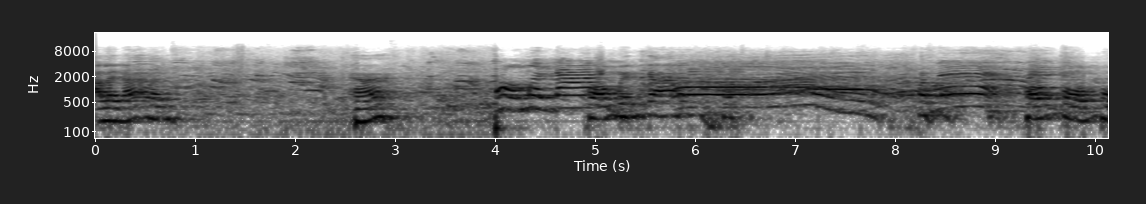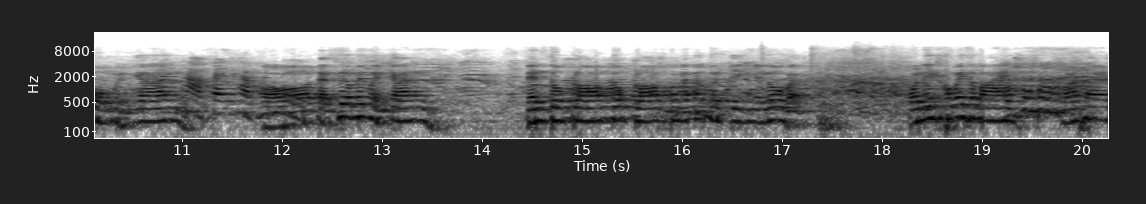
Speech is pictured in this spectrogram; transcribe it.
อะไรนะอะไรฮะผมเหมือนกัน ของเหมือนกันโอ้ยแม่ผมผมผมเหมือนกัแฟน นคลับแฟนคลับอ๋อ แต่เสื้อไม่เหมือนกัน เป็นตัวปลอมตัวปลอมคนนั้นน่ะตัวจริงในรูปแบบเวันนี้เขาไม่สบาย มาแทน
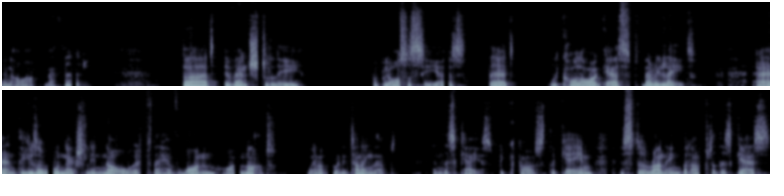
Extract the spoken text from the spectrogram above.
in our method. But eventually, what we also see is that we call our guess very late and the user wouldn't actually know if they have won or not. We're not really telling that in this case because the game is still running, but after this guess,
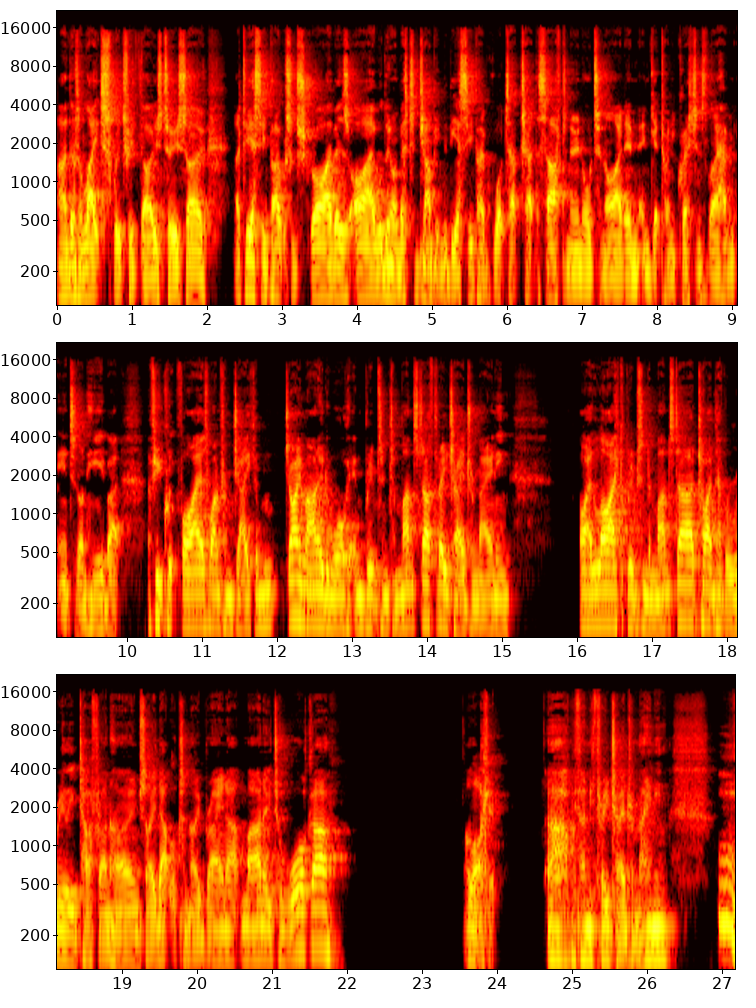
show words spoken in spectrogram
Uh, there's a late switch with those two, so uh, to the SC Playbook subscribers, I will do my best to jump into the SC Playbook WhatsApp chat this afternoon or tonight and, and get to any questions that I haven't answered on here. But a few quick fires, one from Jacob, Joey Manu to Walker and Brimson to Munster, three trades remaining. I like Brimson to Munster. Titans have a really tough run home, so that looks a no-brainer. Manu to Walker. I like it. Ah, with only three trades remaining. Ooh.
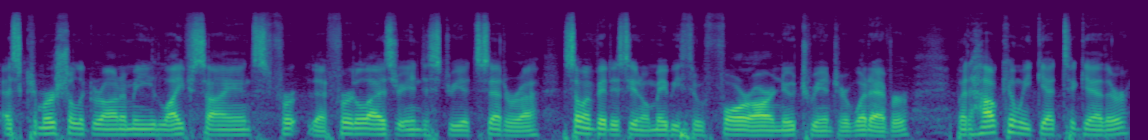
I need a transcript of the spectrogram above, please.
as commercial agronomy, life science, fer the fertilizer industry, etc. Some of it is, you know, maybe through 4R nutrient or whatever. But how can we get together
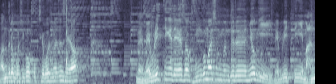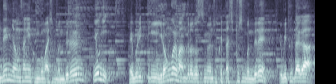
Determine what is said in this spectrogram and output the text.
만들어 보시고 꼭 제보 좀 해주세요. 네, 매브리띵에 대해서 궁금하신 분들은 여기, 매브리띵이 만든 영상이 궁금하신 분들은 여기, 매브리띵이 이런 걸 만들어줬으면 좋겠다 싶으신 분들은 요 밑에다가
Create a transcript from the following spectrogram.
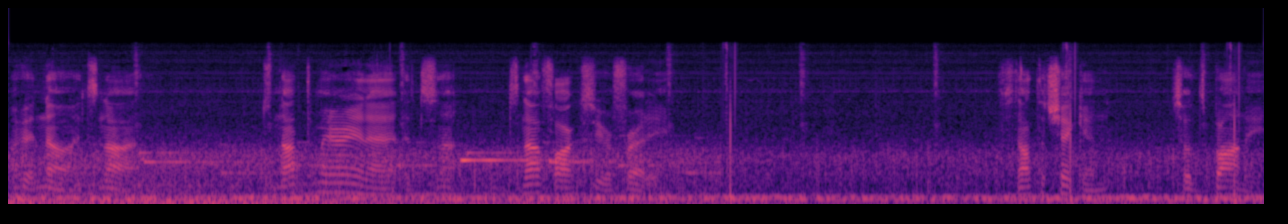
Okay, no, it's not. It's not the marionette. It's not. It's not Foxy or Freddy. It's not the chicken. So it's Bonnie.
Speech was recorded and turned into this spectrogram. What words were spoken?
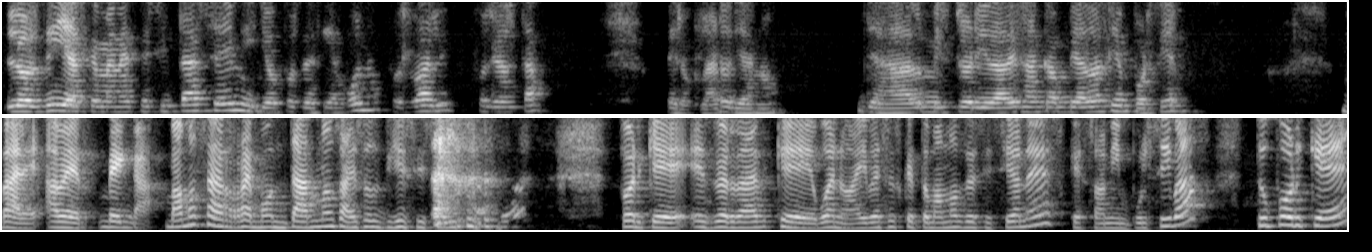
los días que me necesitasen y yo pues decía, bueno, pues vale, pues ya está. Pero claro, ya no. Ya mis prioridades han cambiado al 100%. Vale, a ver, venga, vamos a remontarnos a esos 16 años. porque es verdad que, bueno, hay veces que tomamos decisiones que son impulsivas. ¿Tú por qué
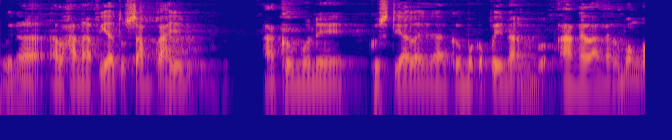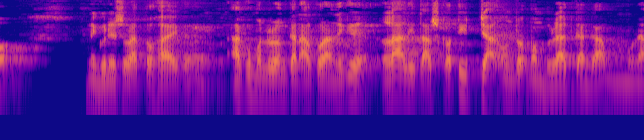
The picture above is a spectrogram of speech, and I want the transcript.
Wena al hanafiyatu samkah ya agamane Gusti Allah agama kepenak mbok angel-angel. Wong kok ning surat Toha aku menurunkan Al-Qur'an iki lali tasko tidak untuk memberatkan kamu. Nek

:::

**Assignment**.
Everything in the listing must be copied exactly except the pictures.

**Answer space**.
Speech is pictured in this spectrogram; transcribe it.
อะไรนะอะไรฮะผมเหมือนกัน ของเหมือนกันโอ้ยแม่ผมผมผมเหมือนกัแฟน นคลับแฟนคลับอ๋อ แต่เสื้อไม่เหมือนกัน เป็นตัวปลอมตัวปลอมคนนั้นน่ะตัวจริงในรูปแบบเวันนี้เขาไม่สบาย มาแทน
Extract the spoken text from the spectrogram above.
in our method. But eventually, what we also see is that we call our guess very late and the user wouldn't actually know if they have won or not. We're not really telling that in this case because the game is still running, but after this guess,
show words spoken in spectrogram
Uh, there's a late switch with those two, so uh, to the SC Playbook subscribers, I will do my best to jump into the SC Playbook WhatsApp chat this afternoon or tonight and, and get to any questions that I haven't answered on here. But a few quick fires, one from Jacob, Joey Manu to Walker and Brimson to Munster, three trades remaining. I like Brimson to Munster. Titans have a really tough run home, so that looks a no-brainer. Manu to Walker. I like it. Ah, with only three trades remaining. Ooh.
I need a transcript of the spectrogram above, please.
as commercial agronomy, life science, fer the fertilizer industry, etc. Some of it is, you know, maybe through 4R nutrient or whatever. But how can we get together
Determine what is said in this spectrogram and output the text.
만들어 보시고 꼭 제보 좀 해주세요. 네, 매브리띵에 대해서 궁금하신 분들은 여기, 매브리띵이 만든 영상이 궁금하신 분들은 여기, 매브리띵이 이런 걸 만들어줬으면 좋겠다 싶으신 분들은 요 밑에다가
Create a transcript from the following spectrogram.
Okay, no, it's not. It's not the marionette. It's not. It's not Foxy or Freddy. It's not the chicken. So it's Bonnie.
Speech was recorded and turned into this spectrogram. What words were spoken?
los días que me necesitasen y yo pues decía, bueno, pues vale, pues ya está. Pero claro, ya no. Ya mis prioridades han cambiado al 100%. Vale, a ver, venga, vamos a remontarnos a esos 16 años. porque es verdad que, bueno, hay veces que tomamos decisiones que son impulsivas. ¿Tú por qué
The picture above is a spectrogram of speech, and I want the transcript.
Wena al hanafiyatu samkah ya agamane Gusti Allah agama kepenak mbok angel-angel. Wong kok ning surat Toha aku menurunkan Al-Qur'an iki lali tasko tidak untuk memberatkan kamu. Nek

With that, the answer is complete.